#### SOURCE MATERIAL:

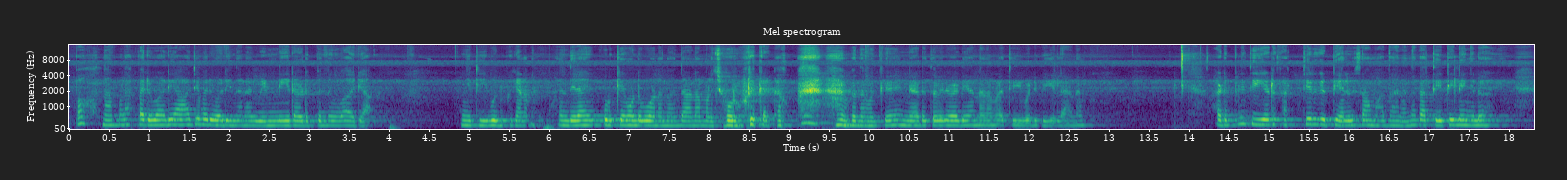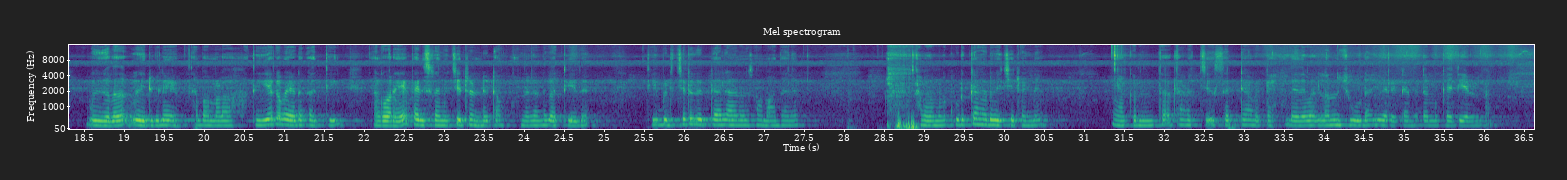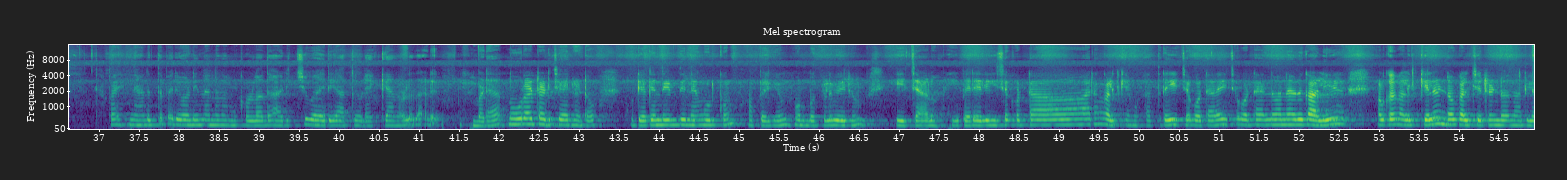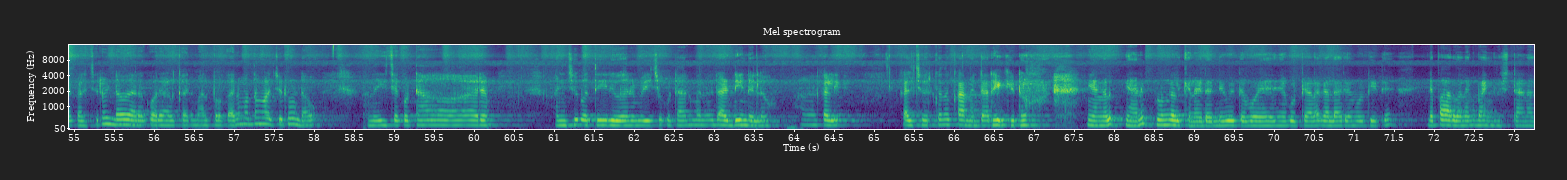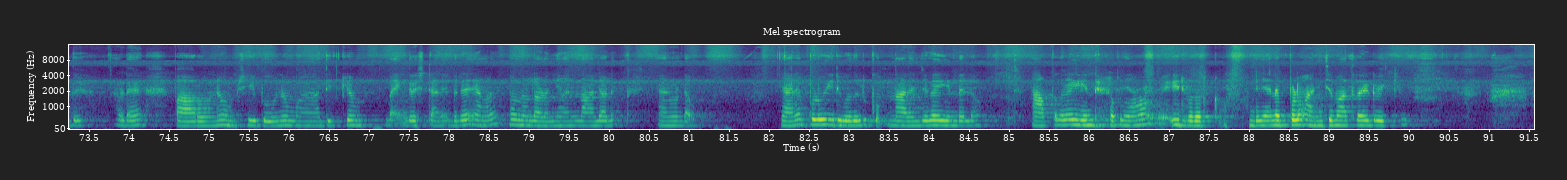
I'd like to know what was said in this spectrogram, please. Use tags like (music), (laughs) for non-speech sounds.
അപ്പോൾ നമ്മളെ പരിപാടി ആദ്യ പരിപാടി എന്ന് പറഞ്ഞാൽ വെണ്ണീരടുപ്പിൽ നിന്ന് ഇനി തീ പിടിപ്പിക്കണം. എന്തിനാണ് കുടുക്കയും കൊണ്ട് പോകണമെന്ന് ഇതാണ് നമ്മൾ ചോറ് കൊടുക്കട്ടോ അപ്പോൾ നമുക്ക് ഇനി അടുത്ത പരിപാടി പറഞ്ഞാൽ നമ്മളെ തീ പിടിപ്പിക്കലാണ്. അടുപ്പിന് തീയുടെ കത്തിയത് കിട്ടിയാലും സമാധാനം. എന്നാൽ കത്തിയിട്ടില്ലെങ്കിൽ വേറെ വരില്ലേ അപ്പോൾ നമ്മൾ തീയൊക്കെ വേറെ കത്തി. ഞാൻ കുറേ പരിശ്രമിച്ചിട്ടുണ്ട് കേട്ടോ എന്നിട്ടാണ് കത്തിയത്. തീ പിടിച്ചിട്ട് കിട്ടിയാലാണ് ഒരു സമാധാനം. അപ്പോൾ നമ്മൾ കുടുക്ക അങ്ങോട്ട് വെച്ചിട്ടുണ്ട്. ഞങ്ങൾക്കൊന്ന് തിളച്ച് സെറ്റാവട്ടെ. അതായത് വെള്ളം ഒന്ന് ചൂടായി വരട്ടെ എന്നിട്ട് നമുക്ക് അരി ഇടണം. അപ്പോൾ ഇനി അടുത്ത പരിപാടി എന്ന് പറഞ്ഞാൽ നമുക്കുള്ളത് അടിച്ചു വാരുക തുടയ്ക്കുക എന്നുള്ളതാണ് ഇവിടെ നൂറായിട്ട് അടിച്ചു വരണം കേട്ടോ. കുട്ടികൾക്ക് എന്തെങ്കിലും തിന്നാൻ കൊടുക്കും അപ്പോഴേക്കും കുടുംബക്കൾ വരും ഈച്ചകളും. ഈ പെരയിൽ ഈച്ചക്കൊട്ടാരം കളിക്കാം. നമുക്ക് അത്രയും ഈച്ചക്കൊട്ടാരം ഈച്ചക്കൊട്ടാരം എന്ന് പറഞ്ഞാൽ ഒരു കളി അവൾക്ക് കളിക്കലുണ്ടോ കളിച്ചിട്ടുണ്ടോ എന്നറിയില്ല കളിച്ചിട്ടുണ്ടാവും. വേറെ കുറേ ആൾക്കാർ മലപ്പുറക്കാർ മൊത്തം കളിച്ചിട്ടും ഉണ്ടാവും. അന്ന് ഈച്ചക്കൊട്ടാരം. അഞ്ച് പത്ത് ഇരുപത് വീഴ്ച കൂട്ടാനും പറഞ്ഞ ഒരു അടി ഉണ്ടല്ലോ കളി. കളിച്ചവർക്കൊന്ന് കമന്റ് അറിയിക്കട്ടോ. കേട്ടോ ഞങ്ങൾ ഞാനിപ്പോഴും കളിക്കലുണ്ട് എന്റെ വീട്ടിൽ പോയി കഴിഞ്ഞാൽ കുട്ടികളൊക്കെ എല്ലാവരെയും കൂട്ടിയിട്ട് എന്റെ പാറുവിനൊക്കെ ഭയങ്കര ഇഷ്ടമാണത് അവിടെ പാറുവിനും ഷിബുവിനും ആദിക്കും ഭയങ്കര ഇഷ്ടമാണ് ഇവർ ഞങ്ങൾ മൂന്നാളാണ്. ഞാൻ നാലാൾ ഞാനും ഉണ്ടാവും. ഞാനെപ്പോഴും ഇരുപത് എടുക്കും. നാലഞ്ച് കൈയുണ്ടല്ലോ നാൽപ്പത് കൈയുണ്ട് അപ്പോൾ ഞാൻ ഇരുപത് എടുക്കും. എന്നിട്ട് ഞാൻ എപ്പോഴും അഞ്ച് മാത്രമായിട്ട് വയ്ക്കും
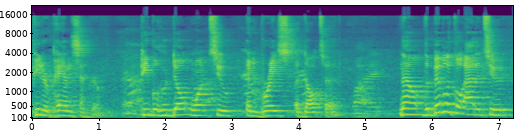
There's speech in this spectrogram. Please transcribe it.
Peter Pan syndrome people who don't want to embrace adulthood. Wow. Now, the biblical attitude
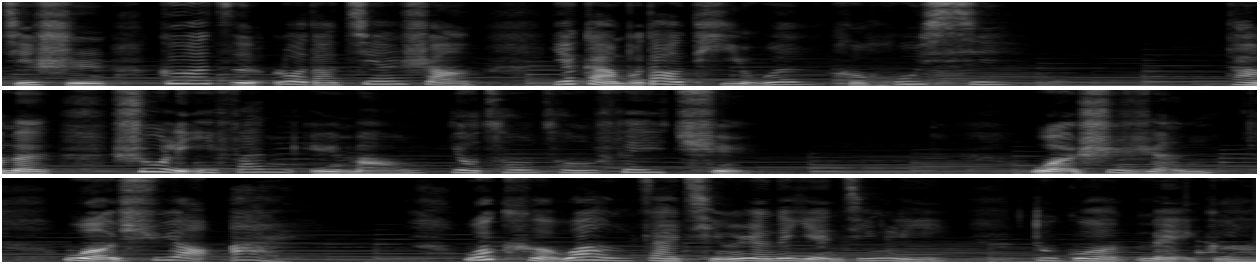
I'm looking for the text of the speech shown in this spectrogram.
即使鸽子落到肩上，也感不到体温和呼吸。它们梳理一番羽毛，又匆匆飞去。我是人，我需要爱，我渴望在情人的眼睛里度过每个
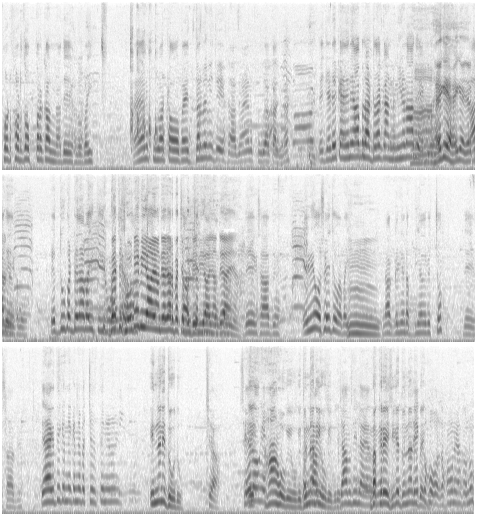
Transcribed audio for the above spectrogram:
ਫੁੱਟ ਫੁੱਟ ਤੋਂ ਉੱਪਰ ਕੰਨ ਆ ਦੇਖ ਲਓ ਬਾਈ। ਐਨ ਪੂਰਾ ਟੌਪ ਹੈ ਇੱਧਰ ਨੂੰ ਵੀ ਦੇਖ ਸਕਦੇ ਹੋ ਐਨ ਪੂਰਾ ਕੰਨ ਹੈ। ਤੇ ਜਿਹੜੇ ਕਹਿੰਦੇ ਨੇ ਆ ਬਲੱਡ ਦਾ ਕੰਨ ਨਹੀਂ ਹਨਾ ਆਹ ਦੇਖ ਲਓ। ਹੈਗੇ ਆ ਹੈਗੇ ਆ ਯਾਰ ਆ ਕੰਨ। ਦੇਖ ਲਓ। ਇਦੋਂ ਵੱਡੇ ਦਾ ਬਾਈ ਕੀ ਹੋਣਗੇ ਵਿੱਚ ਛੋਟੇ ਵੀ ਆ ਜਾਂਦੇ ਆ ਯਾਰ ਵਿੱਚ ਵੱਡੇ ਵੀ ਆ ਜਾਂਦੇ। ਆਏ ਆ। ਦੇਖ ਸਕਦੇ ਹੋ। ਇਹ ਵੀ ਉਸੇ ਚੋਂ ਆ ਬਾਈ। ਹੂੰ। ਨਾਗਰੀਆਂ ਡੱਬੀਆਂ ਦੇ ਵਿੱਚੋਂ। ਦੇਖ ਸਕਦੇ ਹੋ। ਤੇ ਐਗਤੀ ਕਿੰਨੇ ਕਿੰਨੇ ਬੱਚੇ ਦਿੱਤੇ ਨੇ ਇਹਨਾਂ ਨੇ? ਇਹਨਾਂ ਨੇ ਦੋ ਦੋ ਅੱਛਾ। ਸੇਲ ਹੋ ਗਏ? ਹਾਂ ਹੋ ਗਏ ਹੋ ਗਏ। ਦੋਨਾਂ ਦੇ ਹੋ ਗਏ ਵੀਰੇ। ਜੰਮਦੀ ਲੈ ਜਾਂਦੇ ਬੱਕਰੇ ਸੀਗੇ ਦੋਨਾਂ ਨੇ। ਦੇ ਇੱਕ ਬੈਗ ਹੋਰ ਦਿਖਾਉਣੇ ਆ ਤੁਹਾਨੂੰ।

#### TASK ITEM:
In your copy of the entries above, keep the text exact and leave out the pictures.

#### FINISHED EXERCISE:
I'd like to know what was said in this spectrogram, please. Use tags like (music), (laughs) for non-speech sounds.
അപ്പോൾ നമ്മളെ പരിപാടി ആദ്യ പരിപാടി എന്ന് പറഞ്ഞാൽ വെണ്ണീരടുപ്പിൽ നിന്ന് ഇനി തീ പിടിപ്പിക്കണം. എന്തിനാണ് കുടുക്കയും കൊണ്ട് പോകണമെന്ന് ഇതാണ് നമ്മൾ ചോറ് കൊടുക്കട്ടോ അപ്പോൾ നമുക്ക് ഇനി അടുത്ത പരിപാടി പറഞ്ഞാൽ നമ്മളെ തീ പിടിപ്പിക്കലാണ്. അടുപ്പിന് തീയുടെ കത്തിയത് കിട്ടിയാലും സമാധാനം. എന്നാൽ കത്തിയിട്ടില്ലെങ്കിൽ വേറെ വരില്ലേ അപ്പോൾ നമ്മൾ തീയൊക്കെ വേറെ കത്തി. ഞാൻ കുറേ പരിശ്രമിച്ചിട്ടുണ്ട് കേട്ടോ എന്നിട്ടാണ് കത്തിയത്. തീ പിടിച്ചിട്ട് കിട്ടിയാലാണ് ഒരു സമാധാനം. അപ്പോൾ നമ്മൾ കുടുക്ക അങ്ങോട്ട് വെച്ചിട്ടുണ്ട്. ഞങ്ങൾക്കൊന്ന് തിളച്ച് സെറ്റാവട്ടെ. അതായത് വെള്ളം ഒന്ന് ചൂടായി വരട്ടെ എന്നിട്ട് നമുക്ക് അരി ഇടണം. അപ്പോൾ ഇനി അടുത്ത പരിപാടി എന്ന് പറഞ്ഞാൽ നമുക്കുള്ളത് അടിച്ചു വാരുക തുടയ്ക്കുക എന്നുള്ളതാണ് ഇവിടെ നൂറായിട്ട് അടിച്ചു വരണം കേട്ടോ. കുട്ടികൾക്ക് എന്തെങ്കിലും തിന്നാൻ കൊടുക്കും അപ്പോഴേക്കും കുടുംബക്കൾ വരും ഈച്ചകളും. ഈ പെരയിൽ ഈച്ചക്കൊട്ടാരം കളിക്കാം. നമുക്ക് അത്രയും ഈച്ചക്കൊട്ടാരം ഈച്ചക്കൊട്ടാരം എന്ന് പറഞ്ഞാൽ ഒരു കളി അവൾക്ക് കളിക്കലുണ്ടോ കളിച്ചിട്ടുണ്ടോ എന്നറിയില്ല കളിച്ചിട്ടുണ്ടാവും. വേറെ കുറേ ആൾക്കാർ മലപ്പുറക്കാർ മൊത്തം കളിച്ചിട്ടും ഉണ്ടാവും. അന്ന് ഈച്ചക്കൊട്ടാരം. അഞ്ച് പത്ത് ഇരുപത് വീഴ്ച കൂട്ടാനും പറഞ്ഞ ഒരു അടി ഉണ്ടല്ലോ കളി. കളിച്ചവർക്കൊന്ന് കമന്റ് അറിയിക്കട്ടോ. കേട്ടോ ഞങ്ങൾ ഞാനിപ്പോഴും കളിക്കലുണ്ട് എന്റെ വീട്ടിൽ പോയി കഴിഞ്ഞാൽ കുട്ടികളൊക്കെ എല്ലാവരെയും കൂട്ടിയിട്ട് എന്റെ പാറുവിനൊക്കെ ഭയങ്കര ഇഷ്ടമാണത് അവിടെ പാറുവിനും ഷിബുവിനും ആദിക്കും ഭയങ്കര ഇഷ്ടമാണ് ഇവർ ഞങ്ങൾ മൂന്നാളാണ്. ഞാൻ നാലാൾ ഞാനും ഉണ്ടാവും. ഞാനെപ്പോഴും ഇരുപത് എടുക്കും. നാലഞ്ച് കൈയുണ്ടല്ലോ നാൽപ്പത് കൈയുണ്ട് അപ്പോൾ ഞാൻ ഇരുപത് എടുക്കും. എന്നിട്ട് ഞാൻ എപ്പോഴും അഞ്ച് മാത്രമായിട്ട് വയ്ക്കും
There's speech in this spectrogram. Please transcribe it.
Peter Pan syndrome people who don't want to embrace adulthood. Wow. Now, the biblical attitude
I'm looking for the text of the speech shown in this spectrogram.
即使鸽子落到肩上，也感不到体温和呼吸。它们梳理一番羽毛，又匆匆飞去。我是人，我需要爱，我渴望在情人的眼睛里度过每个
Transcribed audio for the above spectrogram:
ਫੁੱਟ ਫੁੱਟ ਤੋਂ ਉੱਪਰ ਕੰਨ ਆ ਦੇਖ ਲਓ ਬਾਈ। ਐਨ ਪੂਰਾ ਟੌਪ ਹੈ ਇੱਧਰ ਨੂੰ ਵੀ ਦੇਖ ਸਕਦੇ ਹੋ ਐਨ ਪੂਰਾ ਕੰਨ ਹੈ। ਤੇ ਜਿਹੜੇ ਕਹਿੰਦੇ ਨੇ ਆ ਬਲੱਡ ਦਾ ਕੰਨ ਨਹੀਂ ਹਨਾ ਆਹ ਦੇਖ ਲਓ। ਹੈਗੇ ਆ ਹੈਗੇ ਆ ਯਾਰ ਆ ਕੰਨ। ਦੇਖ ਲਓ। ਇਦੋਂ ਵੱਡੇ ਦਾ ਬਾਈ ਕੀ ਹੋਣਗੇ ਵਿੱਚ ਛੋਟੇ ਵੀ ਆ ਜਾਂਦੇ ਆ ਯਾਰ ਵਿੱਚ ਵੱਡੇ ਵੀ ਆ ਜਾਂਦੇ। ਆਏ ਆ। ਦੇਖ ਸਕਦੇ ਹੋ। ਇਹ ਵੀ ਉਸੇ ਚੋਂ ਆ ਬਾਈ। ਹੂੰ। ਨਾਗਰੀਆਂ ਡੱਬੀਆਂ ਦੇ ਵਿੱਚੋਂ। ਦੇਖ ਸਕਦੇ ਹੋ। ਤੇ ਐਗਤੀ ਕਿੰਨੇ ਕਿੰਨੇ ਬੱਚੇ ਦਿੱਤੇ ਨੇ ਇਹਨਾਂ ਨੇ? ਇਹਨਾਂ ਨੇ ਦੋ ਦੋ ਅੱਛਾ। ਸੇਲ ਹੋ ਗਏ? ਹਾਂ ਹੋ ਗਏ ਹੋ ਗਏ। ਦੋਨਾਂ ਦੇ ਹੋ ਗਏ ਵੀਰੇ। ਜੰਮਦੀ ਲੈ ਜਾਂਦੇ ਬੱਕਰੇ ਸੀਗੇ ਦੋਨਾਂ ਨੇ। ਦੇ ਇੱਕ ਬੈਗ ਹੋਰ ਦਿਖਾਉਣੇ ਆ ਤੁਹਾਨੂੰ।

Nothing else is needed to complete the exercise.